1 roll for each side. each round. when it diwindels down to less creatures, then id individualy roll and keep number tokrns so its fast and no writing

Troll king

This would speed up combat a bit, although it is a pretty leberal homerule:
Seat player with the highest initiave bonus on the left hand side of the DM; the next highest in the next chair to the left and so on.
This means that the player with lowest initiative will ber seated on the right hand side of the the DM. 

Combat always proceeds clockwise with DM jumping in somewhere during the order.
Delays are reset next turn so play still goes clockwise like a regular board game.

This will speed up some slogs and clear up confusion considerably. 
Am I crazy for rolling individual initiative for all creatures on the board, PCs, monsters and minions alike?

I find a nicely interspersed initiative order makes for the most interesting combat, and it does not slow things down much. In my experience, most time in combat is spent with players considering their options and reading their powers. 
not if you got a certin d20 for each creature, that are all color cordinated, that would be cool.

Troll king

Am I crazy for rolling individual initiative for all creatures on the board, PCs, monsters and minions alike?



No, but it takes longer and is often harder to display to the players.  If we're playing online via maptools, that's how we do it, since it really doesn't take any longer.


I find a nicely interspersed initiative order makes for the most interesting combat, and it does not slow things down much. In my experience, most time in combat is spent with players considering their options and reading their powers.



Our combats generally go pretty quickly, with delays to think only happening if something screwed up the plan right before the creature's turn.  Otherwise, you plan during other people's turns.  As such, for us, rolling more dice and arranging more cards on our Big Init Board would take longer, so we don't do it. 

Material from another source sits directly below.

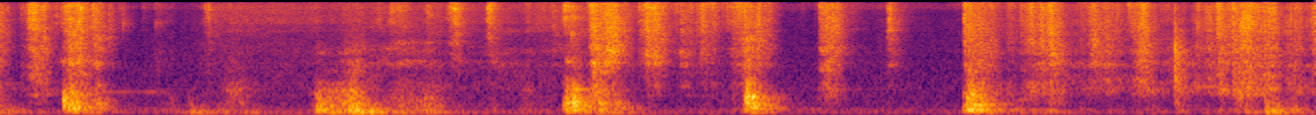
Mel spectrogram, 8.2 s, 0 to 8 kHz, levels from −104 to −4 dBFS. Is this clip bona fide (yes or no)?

But if it works for you, awesome.
Confused about Stealth? Think "invisibility" means "take the mini off the board to make people guess?" You need to check out The Rules Of Hidden Club.
Damage types and resistances: A working house rule.
I was always partial to pre-rolling inititatives either before the game or during some downtime (bathroom breaks, smoke breaks, feeding frenzies, etc).  That way, I'd always have a decent set of rolls before they're even needed.
Roll monster initiatives in groups (ex. all soldiers together, all artillery together, minions together, etc)
and then try to space them our between players so the DM's "turn" doesn't go for too long at a time.

Also, we use d10s when rolling initiative.
DMG p.40: "Monsters and Fallen Characters: Don’t hit people when they’re down. When a character falls unconscious, monsters turn their attention to enemies who are still up and fighting. Monsters don’t usually intentionally deal damage to fallen foes."

That should depend on the monster's motives. If the monster is a half-starved beast, it may decide to take a bite. For role-play reasons, I'd probably say it would be better if the monster attempted to drag the half-dead character away from the fight so it could not only eat in peace

DMG p.40: "Monsters and Fallen Characters: Don’t hit people when they’re down. When a character falls unconscious, monsters turn their attention to enemies who are still up and fighting. Monsters don’t usually intentionally deal damage to fallen foes.
  Some monsters are interested only in eating, and might drag a fallen character away from the combat to enjoy a peaceful meal. Usually these creatures are lurker monsters that are attached to other encounters, such as a lone cavern choker. Dragging a character away is slow going (unless the monster is very strong), so the other characters should always have a chance to rescue their fallen allies."